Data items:
Content starts

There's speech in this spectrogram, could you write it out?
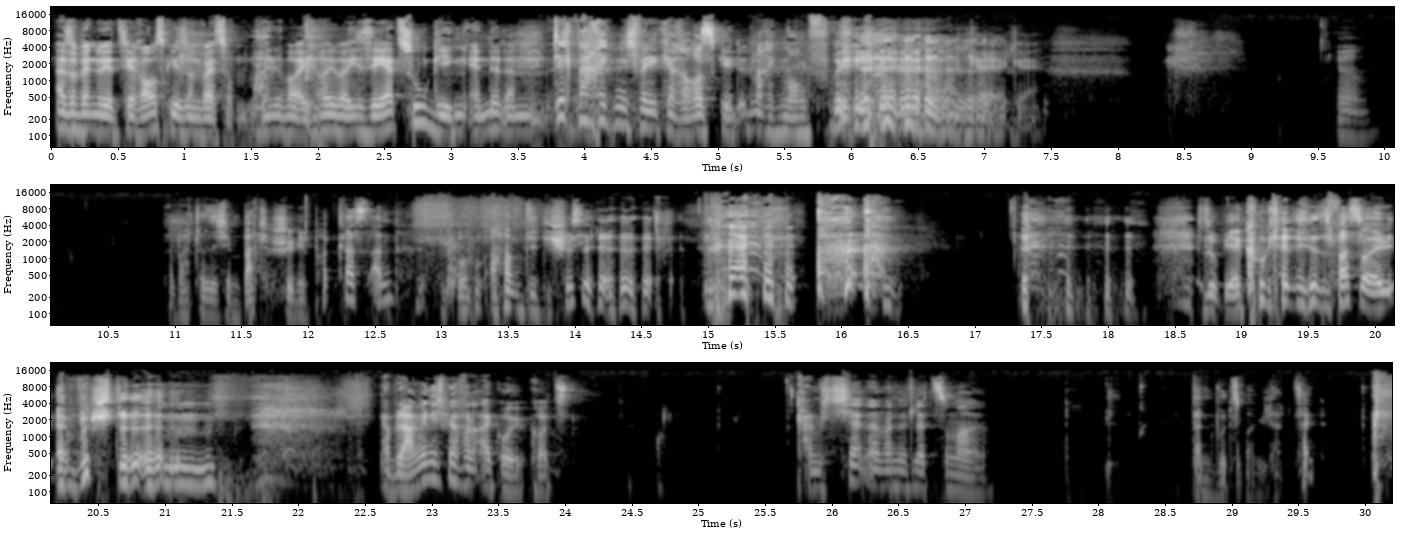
Also wenn du jetzt hier rausgehst und weißt, oh, heute war ich, heute war ich sehr zu gegen Ende, dann. Das mache ich nicht, wenn ich hier rausgehe. Das mache ich morgen früh. Okay, okay. ja. Da macht er sich im Bad schön den Podcast an und umarmt die Schüssel. so wie er guckt, hat dieses Fass so erwischt. Mhm. Ich habe lange nicht mehr von Alkohol gekotzt. Kann mich nicht erinnern, wann das letzte Mal. Dann wird's mal wieder Zeit.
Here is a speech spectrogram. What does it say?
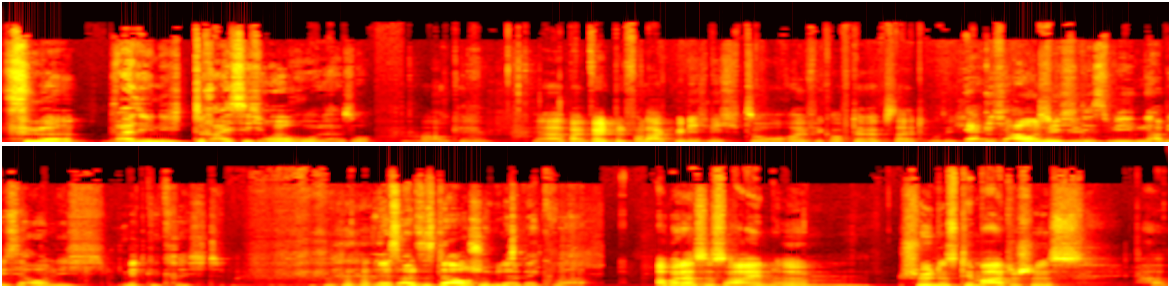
Für, weiß ich nicht, 30 Euro oder so. Ah, okay. Ja, beim Weltbildverlag bin ich nicht so häufig auf der Webseite, muss ich Ja, ich auch nicht, zugeben. deswegen habe ich es ja auch nicht mitgekriegt. Erst als es da auch schon wieder weg war. Aber das ist ein ähm, schönes thematisches ja,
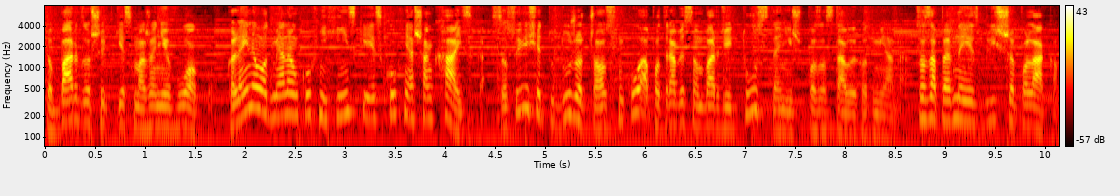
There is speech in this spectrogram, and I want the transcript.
to bardzo szybkie smażenie w łoku. Kolejną odmianą kuchni chińskiej jest kuchnia szanghajska. Stosuje się tu dużo czosnku, a potrawy są bardziej tłuste niż w pozostałych odmianach, co zapewne jest bliższe Polakom.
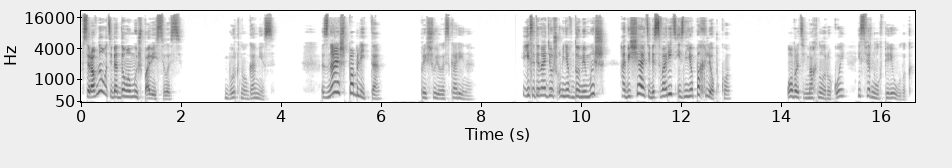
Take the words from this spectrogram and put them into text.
«Все равно у тебя дома мышь повесилась», – буркнул Гомес. «Знаешь, Паблитта», – прищурилась Карина, – «если ты найдешь у меня в доме мышь, обещаю тебе сварить из нее похлебку». Оборотень махнул рукой и свернул в переулок.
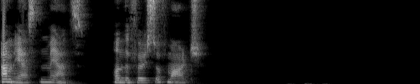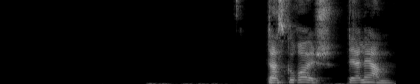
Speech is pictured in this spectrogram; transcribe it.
Am 1. März, on the 1st of March. Das Geräusch, der Lärm,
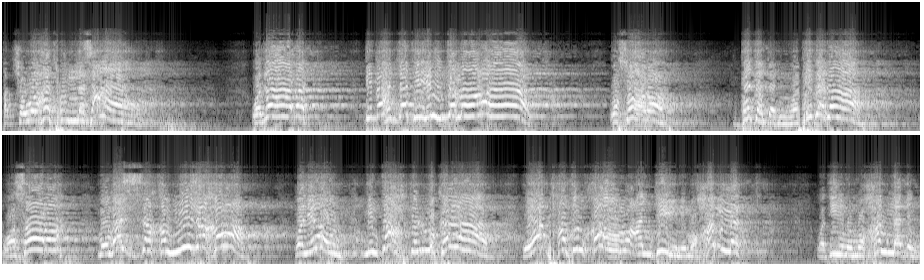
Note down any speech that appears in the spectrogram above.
قد شوهته النزعات وذابت ببهجته الجماعات وصار بددا وبددا وصار ممزقا مزخا واليوم من تحت الركاب يبحث القوم عن دين محمد ودين محمد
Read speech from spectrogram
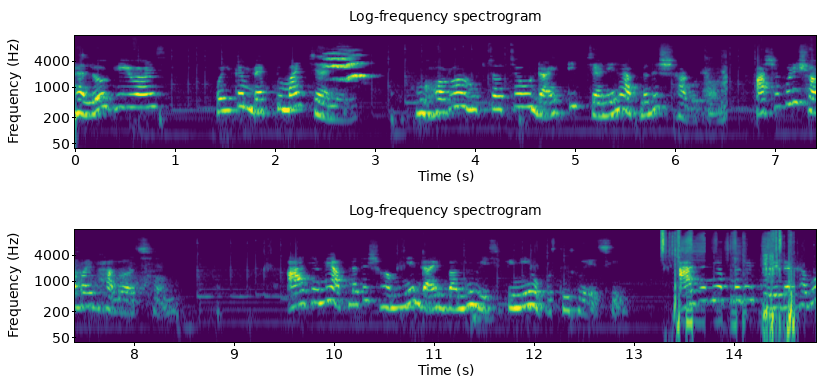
Hello viewers welcome back to my channel ঘরোয়া রূপচর্চা ও ডায়েট টিপ চ্যানেলে আপনাদের স্বাগতম। আশা করি সবাই ভালো আছেন। আজ আমি আপনাদের সামনে ডায়েট বান্ধব রেসিপি নিয়ে উপস্থিত হয়েছি। আজ আমি আপনাদের করে দেখাবো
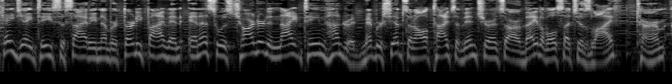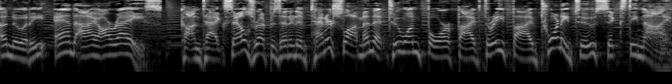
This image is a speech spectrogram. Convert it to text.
KJT Society number 35 in Ennis was chartered in 1900. Memberships and all types of insurance are available, such as life, term, annuity, and IRAs. Contact sales representative Tanner Slotman at 214 535 2269.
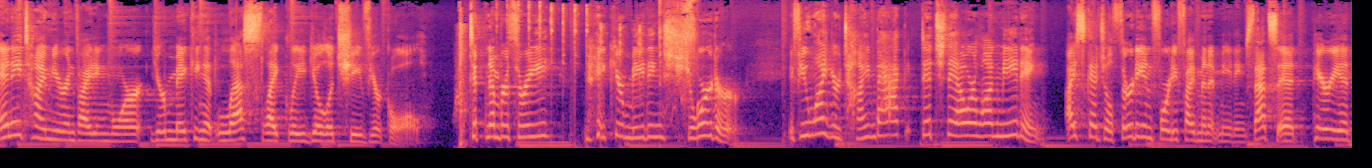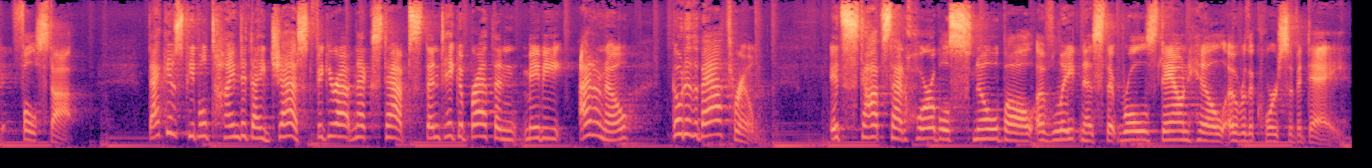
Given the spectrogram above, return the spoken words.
Anytime you're inviting more, you're making it less likely you'll achieve your goal. Tip number three make your meetings shorter. If you want your time back, ditch the hour long meeting. I schedule 30 and 45 minute meetings. That's it, period, full stop. That gives people time to digest, figure out next steps, then take a breath and maybe, I don't know, go to the bathroom. It stops that horrible snowball of lateness that rolls downhill over the course of a day.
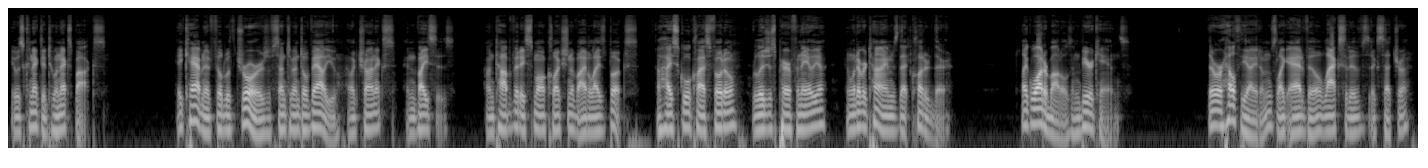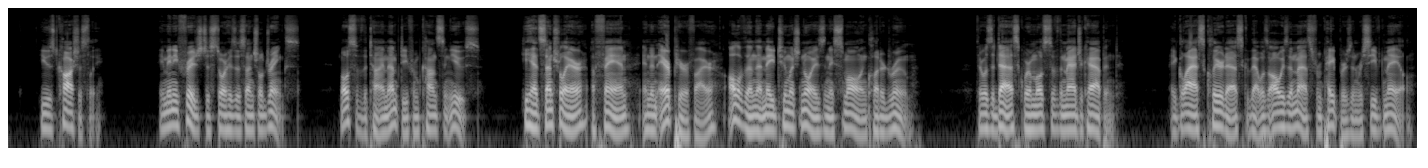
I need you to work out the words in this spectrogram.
It was connected to an Xbox a cabinet filled with drawers of sentimental value, electronics, and vices. On top of it, a small collection of idolized books, a high school class photo, religious paraphernalia, and whatever times that cluttered there. Like water bottles and beer cans. There were healthy items like Advil, laxatives, etc., used cautiously. A mini fridge to store his essential drinks, most of the time empty from constant use. He had central air, a fan, and an air purifier, all of them that made too much noise in a small and cluttered room. There was a desk where most of the magic happened. A glass, clear desk that was always a mess from papers and received mail.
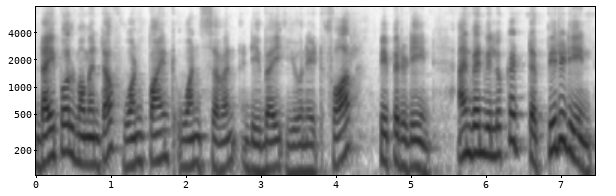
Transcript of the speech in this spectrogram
dipole moment of 1.17 Debye unit for piperidine. And when we look at uh, pyridine,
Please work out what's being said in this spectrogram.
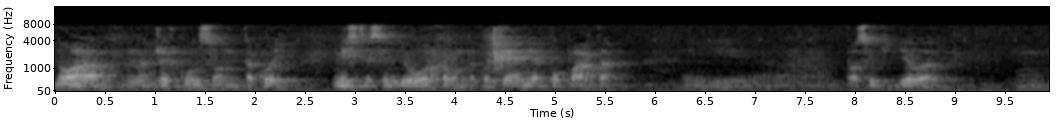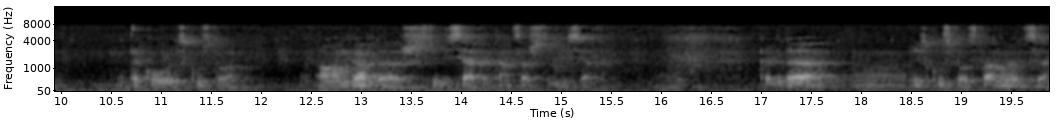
Ну а Джефф Кунс, он такой вместе с Инди Орхолом, такой пионер поп-арта. И, по сути дела, такого искусства авангарда 60-х, конца 60-х. Когда искусство становится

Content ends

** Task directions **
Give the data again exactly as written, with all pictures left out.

** Solution **
There's speech in this spectrogram, could you write it out?
Also wenn du jetzt hier rausgehst und weißt, oh, heute war ich, heute war ich sehr zu gegen Ende, dann. Das mache ich nicht, wenn ich hier rausgehe. Das mache ich morgen früh. Okay, okay. ja. Da macht er sich im Bad schön den Podcast an und umarmt die Schüssel. so wie er guckt, hat dieses Fass so erwischt. Mhm. Ich habe lange nicht mehr von Alkohol gekotzt. Kann mich nicht erinnern, wann das letzte Mal. Dann wird's mal wieder Zeit.
Here is a speech spectrogram. What does it say?
Für, weiß ich nicht, 30 Euro oder so. Ah, okay. Ja, beim Weltbildverlag bin ich nicht so häufig auf der Webseite, muss ich Ja, ich auch nicht, zugeben. deswegen habe ich es ja auch nicht mitgekriegt. Erst als es da auch schon wieder weg war. Aber das ist ein ähm, schönes thematisches ja,
There is speech in this spectrogram, and I want the transcript.
to bardzo szybkie smażenie w łoku. Kolejną odmianą kuchni chińskiej jest kuchnia szanghajska. Stosuje się tu dużo czosnku, a potrawy są bardziej tłuste niż w pozostałych odmianach, co zapewne jest bliższe Polakom.
Take the words from this spectrogram and put them into text.
«Все равно у тебя дома мышь повесилась», – буркнул Гомес. «Знаешь, Паблитта», – прищурилась Карина, – «если ты найдешь у меня в доме мышь, обещаю тебе сварить из нее похлебку». Оборотень махнул рукой и свернул в переулок.
Speech is pictured in this spectrogram; transcribe it.
Am 1. März, on the 1st of March. Das Geräusch, der Lärm,
Note down any speech that appears in the spectrogram above.
قد شوهته النزعات وذابت ببهجته الجماعات وصار بددا وبددا وصار ممزقا مزخا واليوم من تحت الركاب يبحث القوم عن دين محمد ودين محمد
Read speech from spectrogram
Hello viewers welcome back to my channel ঘরোয়া রূপচর্চা ও ডায়েট টিপ চ্যানেলে আপনাদের স্বাগতম। আশা করি সবাই ভালো আছেন। আজ আমি আপনাদের সামনে ডায়েট বান্ধব রেসিপি নিয়ে উপস্থিত হয়েছি। আজ আমি আপনাদের করে দেখাবো
This image is a speech spectrogram. Convert it to text.
KJT Society number 35 in Ennis was chartered in 1900. Memberships and all types of insurance are available, such as life, term, annuity, and IRAs. Contact sales representative Tanner Slotman at 214 535 2269.
Given the spectrogram above, return the spoken words.
Anytime you're inviting more, you're making it less likely you'll achieve your goal. Tip number three make your meetings shorter. If you want your time back, ditch the hour long meeting. I schedule 30 and 45 minute meetings. That's it, period, full stop. That gives people time to digest, figure out next steps, then take a breath and maybe, I don't know, go to the bathroom. It stops that horrible snowball of lateness that rolls downhill over the course of a day.
I need you to work out the words in this spectrogram.
It was connected to an Xbox a cabinet filled with drawers of sentimental value, electronics, and vices. On top of it, a small collection of idolized books, a high school class photo, religious paraphernalia, and whatever times that cluttered there. Like water bottles and beer cans. There were healthy items like Advil, laxatives, etc., used cautiously. A mini fridge to store his essential drinks, most of the time empty from constant use. He had central air, a fan, and an air purifier, all of them that made too much noise in a small and cluttered room. There was a desk where most of the magic happened. A glass, clear desk that was always a mess from papers and received mail.
Transcript of the speech in this spectrogram
dipole moment of 1.17 Debye unit for piperidine. And when we look at uh, pyridine,
Please work out what's being said in this spectrogram.
Ну а Джефф Кунс, он такой вместе с Инди Орхолом, такой пионер поп-арта. И, по сути дела, такого искусства авангарда 60-х, конца 60-х. Когда искусство становится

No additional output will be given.